The vast majority of Swedish men who have low-risk cancer are choosing active surveillance, which involves regular check-ups and blood tests—and they are likely to live just as long as those who opt for treatment, such as radiotherapy or surgery.
Up to 91 per cent of men in Sweden diagnosed with very low-risk prostate cancer, and 74 per cent with low-risk cancer, are choosing active surveillance over treatment, say researchers from New York University’s Langone Medical Center.
The researchers had analysed the response to the cancer diagnosis of 32,518 Swedish men over five years.
The response in the US to a prostate cancer diagnosis is invariably aggressive, with immediate treatment recommended, but the ‘take home’ message for Americans is that they, too, could benefit from a ‘watchful waiting’ approach, say the researchers.
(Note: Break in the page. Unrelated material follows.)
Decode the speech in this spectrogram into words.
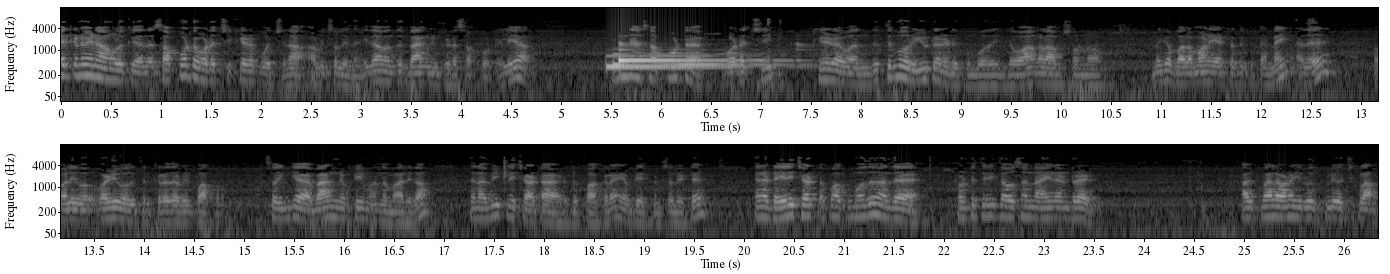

Other studies have found that the life expectancy of those who opt for treatment and those who don’t is around the same, although those who have their cancer treated are likely to suffer from some life-destroying side effect, such as incontinence or impotence, said lead researcher Stacy Loeb.